A new report might make you think again about your dinner. Researchers from the University of Oxford have analyzed the diets of almost 45,000 volunteers in England and Scotland, to compare the rates of heart disease in those who do, and don't eat meat and fish.
The study, published in the American Journal of Clinical Nutrition, found that vegetarians had a 32 per cent lower risk of falling ill or dying from heart disease.
Dr Francesca Crowe, who lead the team from the university's cancer epidemiology unit, said: "Most of the difference in risk is probably caused by effects on cholesterol and blood pressure, and shows the important role of diet in the prevention of heart disease."
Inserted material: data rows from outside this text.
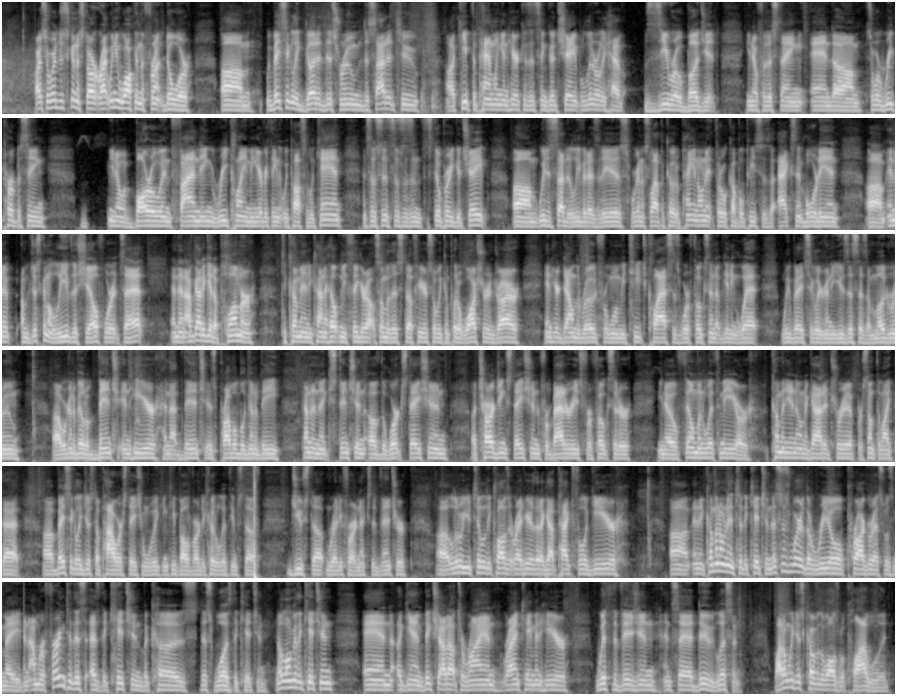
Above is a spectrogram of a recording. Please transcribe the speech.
All right, so we're just gonna start right when you walk in the front door. Um, we basically gutted this room, decided to uh, keep the paneling in here because it's in good shape. We literally have zero budget, you know, for this thing. And um, so we're repurposing, you know, and borrowing, finding, reclaiming everything that we possibly can. And so since this is in still pretty good shape, um, we decided to leave it as it is. We're going to slap a coat of paint on it, throw a couple pieces of accent board in, um, and it, I'm just going to leave the shelf where it's at. And then I've got to get a plumber to come in and kind of help me figure out some of this stuff here so we can put a washer and dryer in here down the road for when we teach classes where folks end up getting wet. We basically are going to use this as a mud room. Uh, we're going to build a bench in here, and that bench is probably going to be kind of an extension of the workstation, a charging station for batteries for folks that are, you know, filming with me or coming in on a guided trip or something like that. Uh, basically, just a power station where we can keep all of our Dakota Lithium stuff juiced up and ready for our next adventure. A uh, little utility closet right here that I got packed full of gear. Uh, and then coming on into the kitchen, this is where the real progress was made. And I'm referring to this as the kitchen because this was the kitchen. No longer the kitchen. And again, big shout out to Ryan. Ryan came in here with the vision and said, dude, listen, why don't we just cover the walls with plywood,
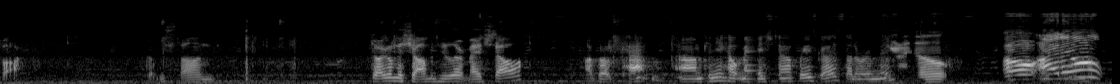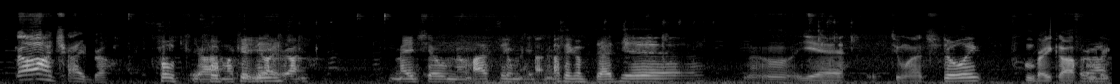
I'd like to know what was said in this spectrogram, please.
Fuck. Got me stunned. Going on the Shaman Healer at Mage Tower. I've got Cat. Um, can you help Mage Tower, please, guys? That are in mid. I know. Oh, I know. No, I tried, bro. Full, You're full right, I'm kidney. Right, right. Mage heal, no. I think I. I think I'm dead here. No, yeah, too much. Dueling. I'm break off. I'm Alright. break.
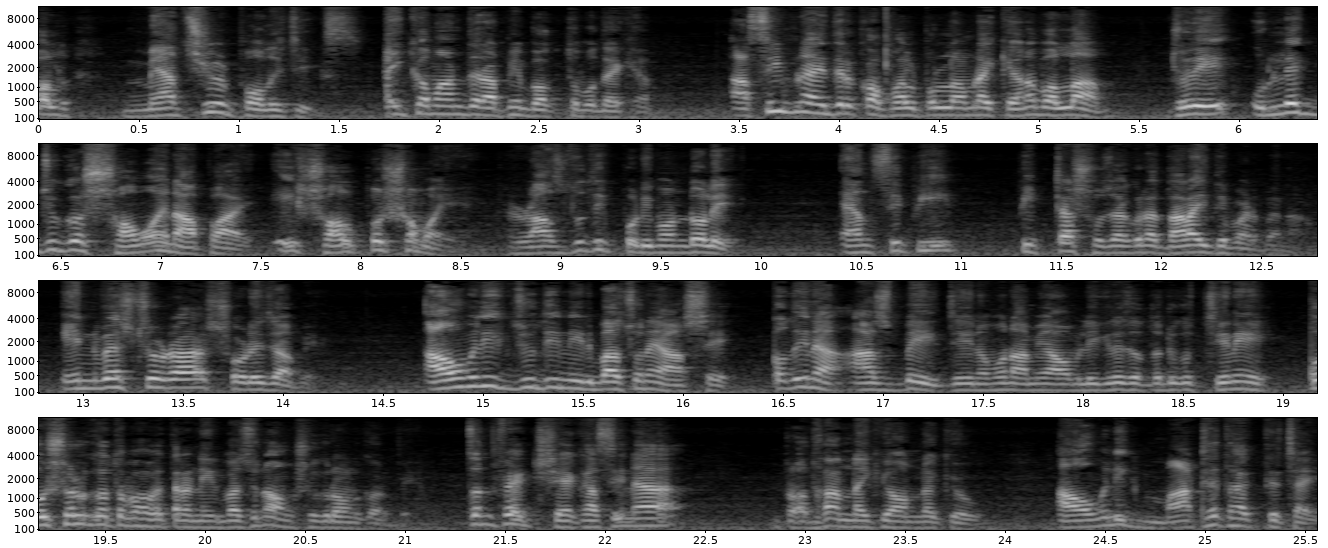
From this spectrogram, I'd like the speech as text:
কল পলিটিক্স আপনি বক্তব্য দেখেন। আসিফ নাইদের কপাল পড়ল আমরা কেন বললাম, যদি উল্লেখযোগ্য সময় না পায়, এই স্বল্প সময়ে রাজনৈতিক পরিমণ্ডলে এনসিপি পিঠটা সোজা করে দাঁড়াইতে পারবে না। ইনভেস্টররা সরে যাবে। আওয়ামী লীগ যদি নির্বাচনে আসে, ততদিন আসবেই যে নমুনা আমি আওয়ামী লীগের যতটুকু চিনি কৌশলগত ভাবে তারা নির্বাচনে অংশগ্রহণ করবে। শেখ হাসিনা প্রধান নাকি অন্য কেউ? আওয়ামী লীগ মাঠে থাকতে চাই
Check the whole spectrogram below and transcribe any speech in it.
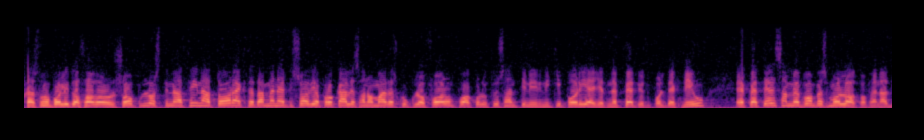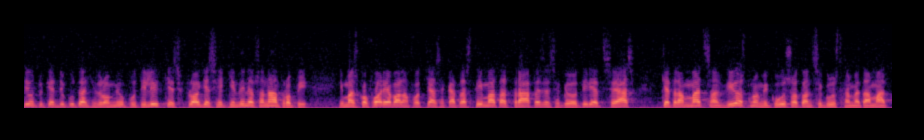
Ευχαριστούμε πολύ τον Θόδωρο Ρουσόπουλο. Στην Αθήνα τώρα εκτεταμένα επεισόδια προκάλεσαν ομάδες κουκλοφόρων που ακολουθούσαν την ειρηνική πορεία για την επέτειο του Πολυτεχνείου. Επετέθησαν με βόμβες Μολότοφ εναντίον του κεντρικού ταχυδρομείου που τυλίχθηκε στις φλόγες και κινδύνευσαν άνθρωποι. Οι μασκοφόροι έβαλαν φωτιά σε καταστήματα, τράπεζες, εκδοτήρια της ΕΑΣ και τραυμάτισαν δύο αστυνομικούς όταν συγκρούστηκαν με τα ΜΑΤ.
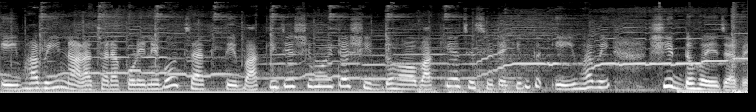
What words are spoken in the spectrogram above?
এইভাবেই নাড়াচাড়া করে নেব, যাতে বাকি যে সিমইটা সিদ্ধ হওয়া বাকি আছে সেটা কিন্তু এইভাবেই সিদ্ধ হয়ে যাবে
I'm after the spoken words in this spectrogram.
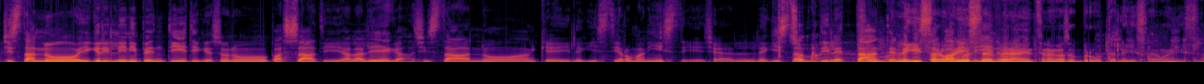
Ci stanno i grillini pentiti che sono passati alla Lega, ci stanno anche i leghisti romanisti, cioè il leghista Insomma, dilettante, Il il leghista romanista è pariolino. veramente una cosa brutta. Il leghista romanista.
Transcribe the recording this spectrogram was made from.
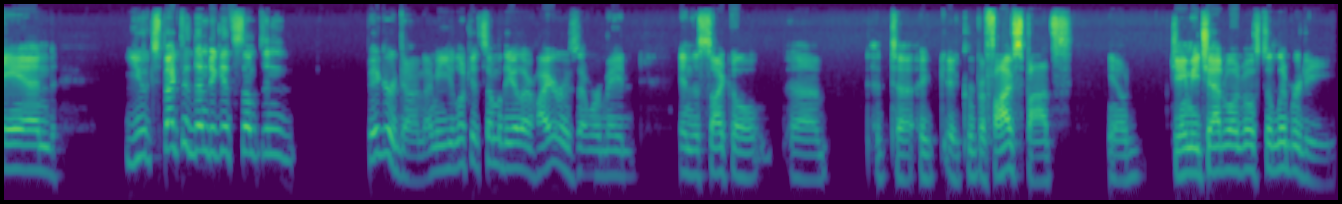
And you expected them to get something bigger done. I mean, you look at some of the other hires that were made in the cycle uh, at uh, a, a, group of five spots. You know, Jamey Chadwell goes to Liberty.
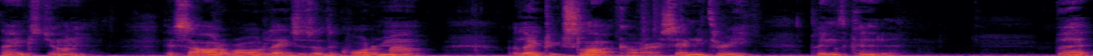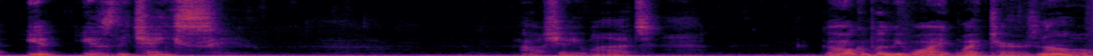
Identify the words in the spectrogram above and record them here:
Thanks, Johnny. This Auto World Legends of the Quarter Mile electric slot car, 73 Plymouth Cuda but it is the chase. I'll show you why. It's all completely white, white tires. No,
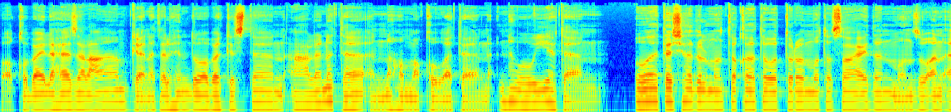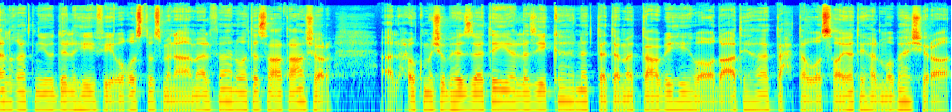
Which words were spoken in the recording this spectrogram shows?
وقبيل هذا العام كانت الهند وباكستان أعلنتا أنهما قوتان نوويتان. وتشهد المنطقة توترا متصاعدا منذ أن ألغت نيودلهي في أغسطس من عام 2019 الحكم شبه الذاتي الذي كانت تتمتع به ووضعتها تحت وصايتها المباشرة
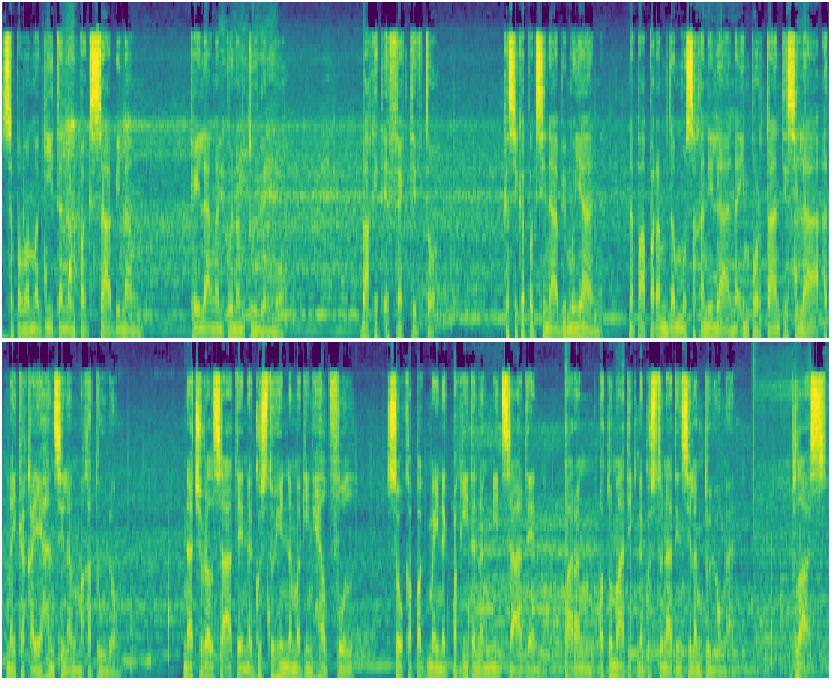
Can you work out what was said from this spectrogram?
sa pamamagitan ng pagsabi ng kailangan ko ng tulong mo. Bakit effective to? Kasi kapag sinabi mo yan, napaparamdam mo sa kanila na importante sila at may kakayahan silang makatulong. Natural sa atin na gustuhin na maging helpful, so kapag may nagpakita ng need sa atin, parang automatic na gusto natin silang tulungan. Plus,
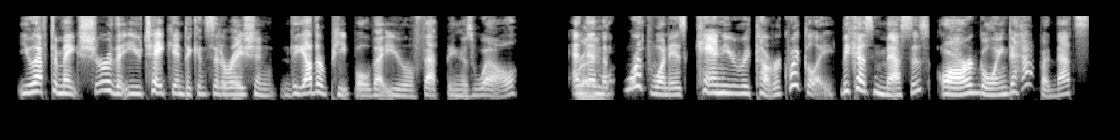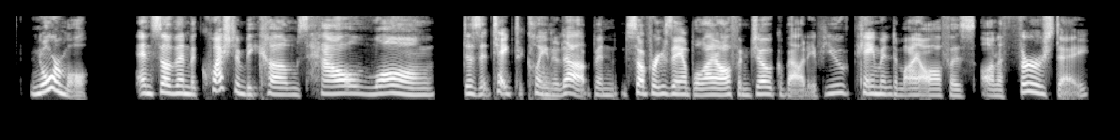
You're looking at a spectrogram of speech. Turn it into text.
you have to make sure that you take into consideration the other people that you're affecting as well. And then the fourth one is, can you recover quickly? Because messes are going to happen. That's normal. And so then the question becomes, how long does it take to clean it up? And so, for example, I often joke about if you came into my office on a Thursday,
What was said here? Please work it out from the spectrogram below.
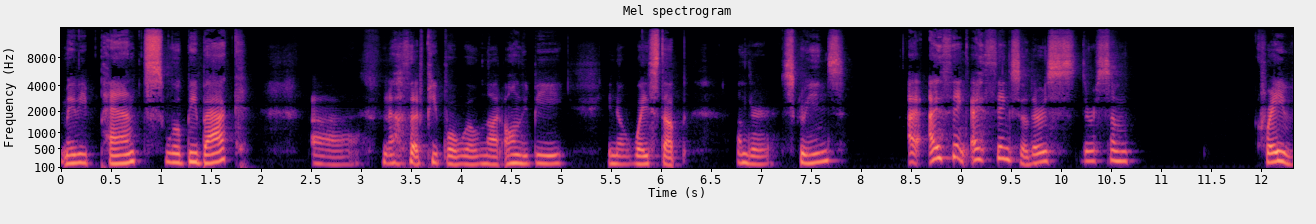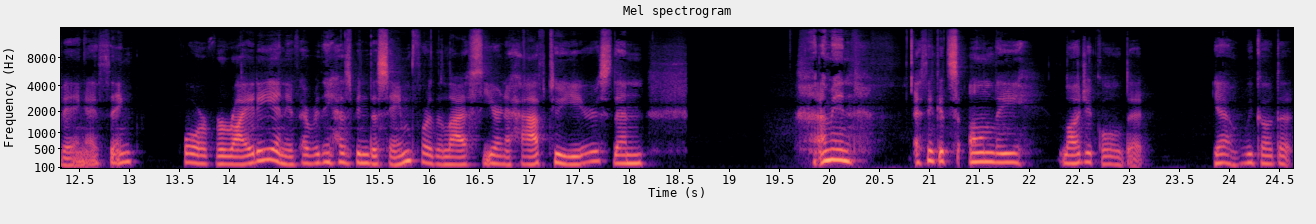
Maybe pants will be back uh, now that people will not only be, you know, waist up under screens. I, I think I think so. There's there's some craving, I think, for variety, and if everything has been the same for the last year and a half, two years, then I mean, I think it's only logical that yeah, we go the,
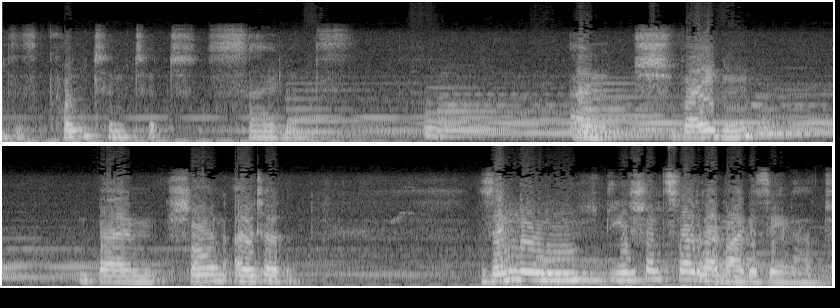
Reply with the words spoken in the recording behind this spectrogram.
Das ist Contented Silence. Ein Schweigen beim Schauen alter Sendungen, die ihr schon zwei, dreimal gesehen habt.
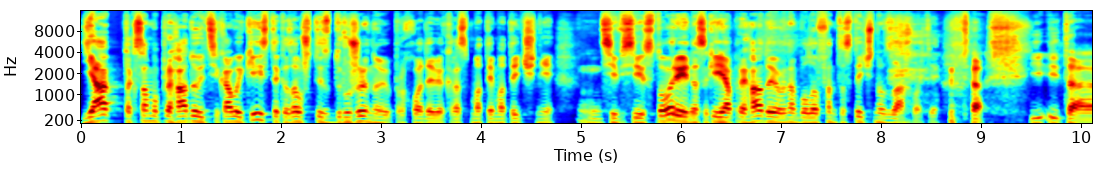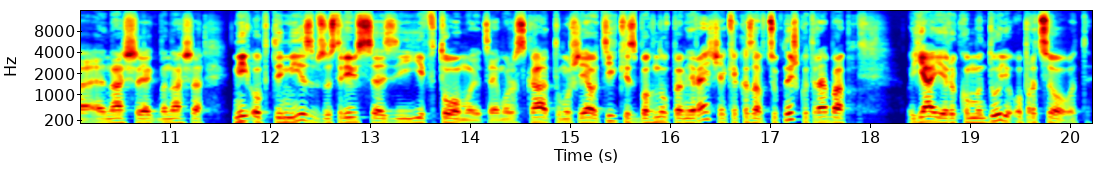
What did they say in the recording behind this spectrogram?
Я так само пригадую цікавий кейс. Ти казав, що ти з дружиною проходив якраз математичні ці всі історії. Було Наскільки таке. я пригадую, вона була фантастично в захваті. Та, і, і та, наша, якби наша, мій оптимізм зустрівся з її втомою, це я можу сказати, тому що я от тільки збагнув певні речі, як я казав, цю книжку треба, я її рекомендую опрацьовувати.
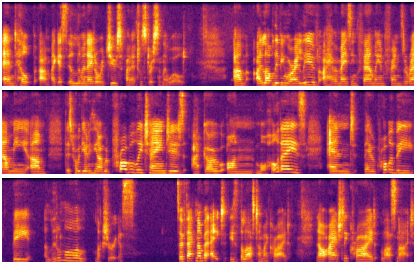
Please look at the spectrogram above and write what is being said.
and help um, I guess eliminate or reduce financial stress in the world. Um, I love living where I live. I have amazing family and friends around me. Um, there's probably the only thing I would probably change is I'd go on more holidays and they would probably be a little more luxurious. So fact number eight is the last time I cried. Now I actually cried last night.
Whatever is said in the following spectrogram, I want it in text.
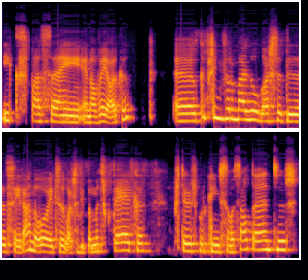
e que se passa em, em Nova Iorque. Uh, o Capuchinho Vermelho gosta de sair à noite, gosta de ir para uma discoteca, os três porquinhos são assaltantes,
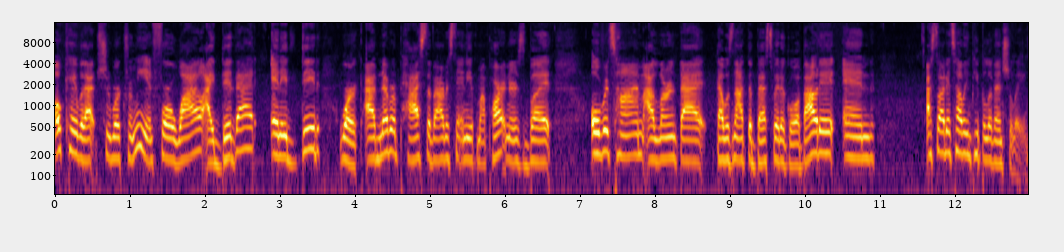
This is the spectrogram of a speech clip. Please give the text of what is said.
okay, well, that should work for me. And for a while, I did that and it did work. I've never passed the virus to any of my partners, but over time, I learned that that was not the best way to go about it. And I started telling people eventually.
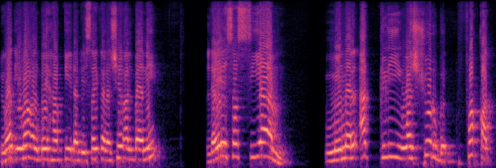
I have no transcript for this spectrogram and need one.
riwayat Imam Al-Baihaqi dan disahihkan oleh Syekh Albani, "Laisa siyam minal akli wasyurb faqat."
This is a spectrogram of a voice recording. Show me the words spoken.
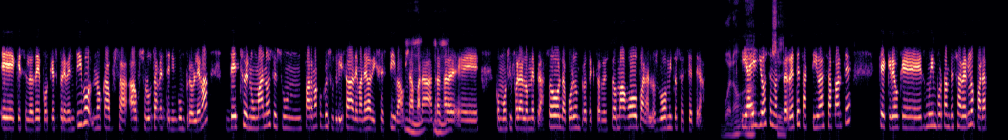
eh, que se lo dé porque es preventivo, no causa absolutamente ningún problema. De hecho, en humanos es un fármaco que se utiliza de manera digestiva, o sea, para tratar eh, como si fuera el omeprazol, ¿de acuerdo? Un protector de estómago, para los vómitos, etcétera. Bueno, Y ah, a ellos en los sí. perretes activa esa parte que creo que es muy importante saberlo para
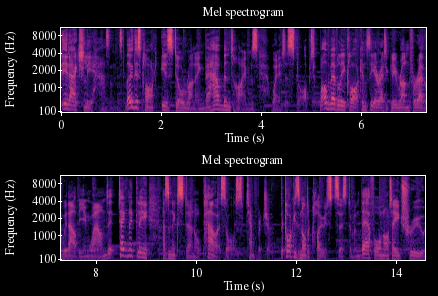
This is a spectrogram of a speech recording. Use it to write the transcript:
it actually hasn't. Though this clock is still running, there have been times when it has stopped. While the Beverly clock can theoretically run forever without being wound, it technically has an external power source, temperature. The clock is not a closed system and therefore not a true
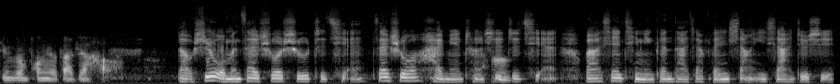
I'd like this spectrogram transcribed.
听众朋友，大家好。老师，我们在说书之前，在说海绵城市之前，我要先请您跟大家分享一下，就是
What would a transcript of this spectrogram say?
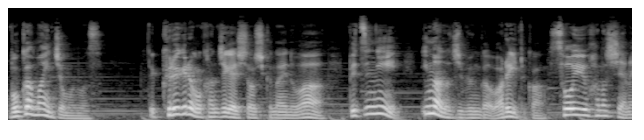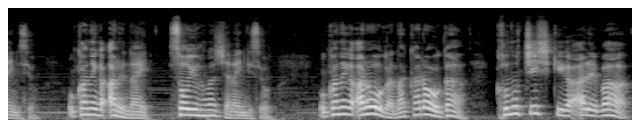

The research was funded by Cancer Research UK and the Medical Research Council, and began recruiting volunteers to take part during the 1990s. Around a third of the participants were vegetarian.